Make a mental list of all the things you do during the day in order to operate your real estate business. Now, I want you to sort that list into two columns: the tasks that bring value to your clients, and the tasks that don’t. 

Chances are, there’s a lot on your plate that needs to get done but isn’t a direct contributor to value for your clients. The drive to automate more of the real estate process has always been strong, but we’ve seen it specifically strong this year. 

Main stage speakers like Jared Kessler of EasyKnock specifically called out the number of agent-centric required tasks that happen between an accepted offer and the closing table that bring no value to your clients (other than they just need them done) that could easily be automated. 

Inman Connect Las Vegas stage_Derek Thompson, writer at The Atlantic takes center stage
Derek Thompson, staff writer at The Atlantic takes center stage at Inman Connect Las Vegas

Companies like ATTOM are working to bring together more, better data about your clients, your communities, and your leads without all the hard work on your end. Or, Addressable, a company that uses robots to write handwritten notes, lets you focus on client follow-up and not the cramps in your hands. We saw them in action at the expo—pretty awesome.

Finally, in a pleasant surprise, real estate website provider Luxury Presence got to show off some of their new tools designed to make the marketing process easier and more automatic. 

Luxury Presence has a fantastic reputation as the leader in providing high-end real estate websites for top performers. But my peek behind the curtain at some of their marketing tools, the infrastructure they have in place in terms of customer success managers, training, and more made it clear they are committed to giving Realtors back more of their time so they can focus on what actually matters. 

Visit Luxury Presence

Your Turn

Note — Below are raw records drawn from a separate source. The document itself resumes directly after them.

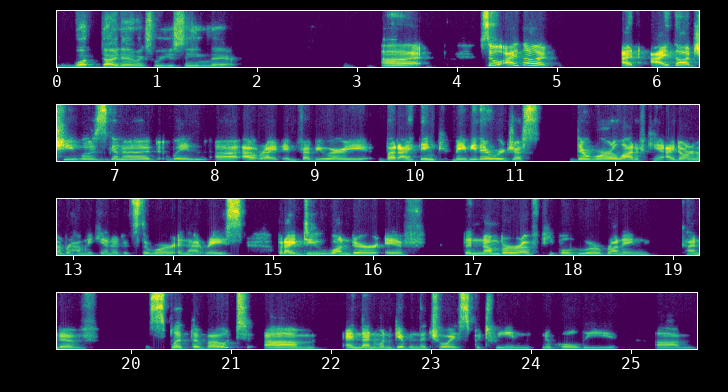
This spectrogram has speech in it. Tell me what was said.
what dynamics were you seeing there? Uh, so I thought I I thought she was gonna win uh, outright in February, but I think maybe there were just there were a lot of can I don't remember how many candidates there were in that race, but I do wonder if the number of people who are running kind of split the vote. Um, and then when given the choice between Nicole Lee, um,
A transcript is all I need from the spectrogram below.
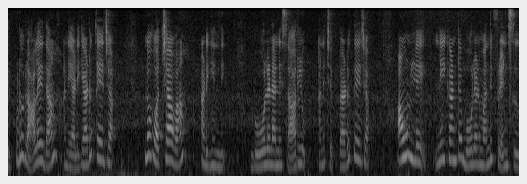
ఎప్పుడూ రాలేదా? అని అడిగాడు తేజ. నువ్వు వచ్చావా? అడిగింది. బోలెడన్ని సార్లు అని చెప్పాడు తేజ. అవునులే నీకంటే బోలెడు మంది ఫ్రెండ్స్.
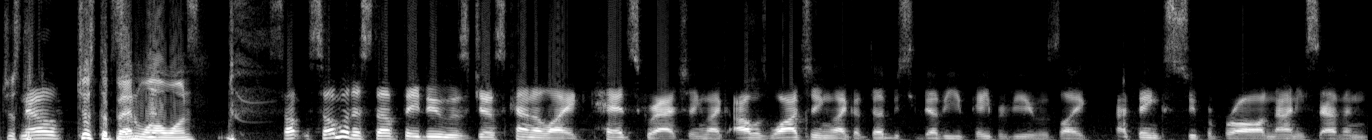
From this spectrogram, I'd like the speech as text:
just No, the, just the Benoit one. Some some of the stuff they do is just kind of like head scratching. Like I was watching like a WCW pay per view. It was like I think Super Brawl '97,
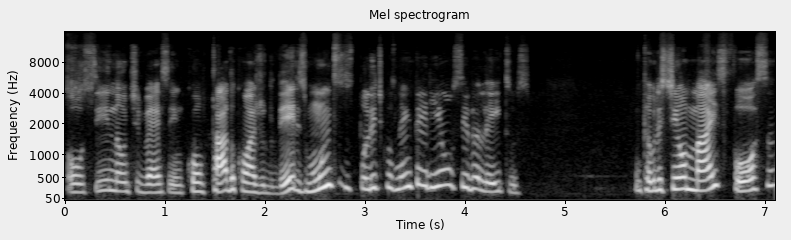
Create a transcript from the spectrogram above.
ou se não tivessem contado com a ajuda deles, muitos dos políticos nem teriam sido eleitos. Então eles tinham mais força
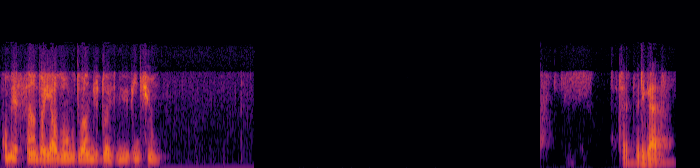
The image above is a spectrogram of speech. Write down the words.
começando aí ao longo do ano de 2021. Certo, obrigado.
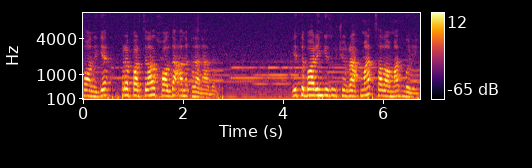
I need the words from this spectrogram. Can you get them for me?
soniga proporsional holda aniqlanadi. E'tiboringiz uchun rahmat salomat bo'ling.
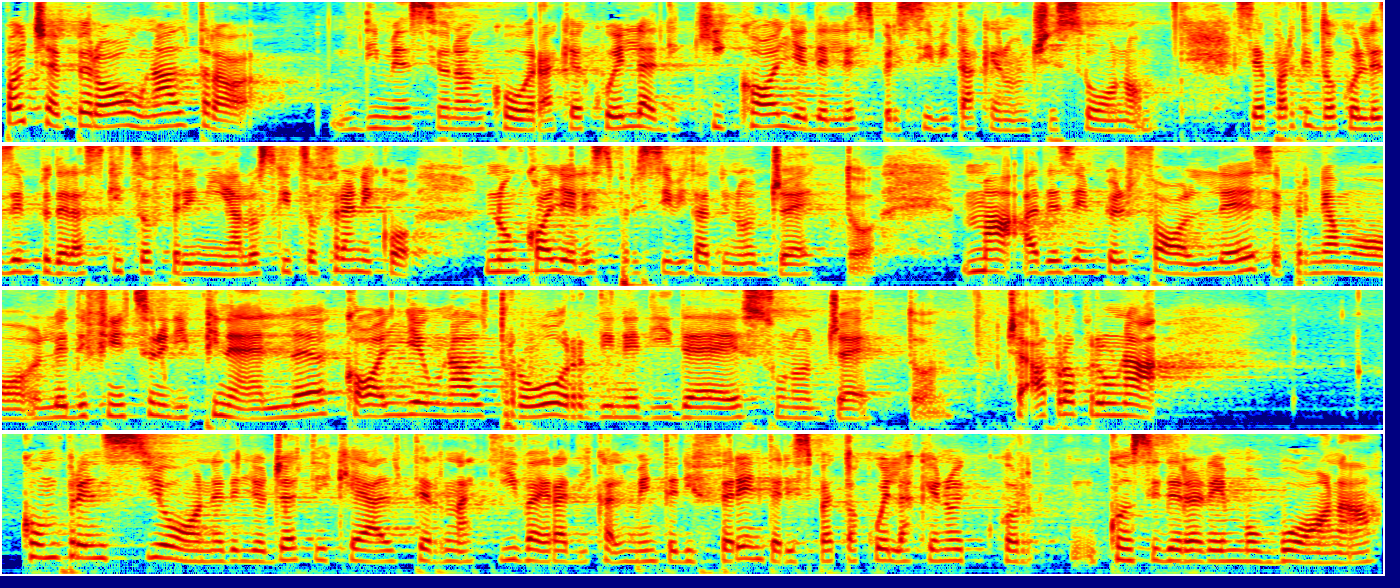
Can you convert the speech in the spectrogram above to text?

Any particular real estate tech trends you’re observing in your market? Or did you hear something from the Inman stage that you think is worth calling out? Tell us in the comments below—let’s keep the conversation going.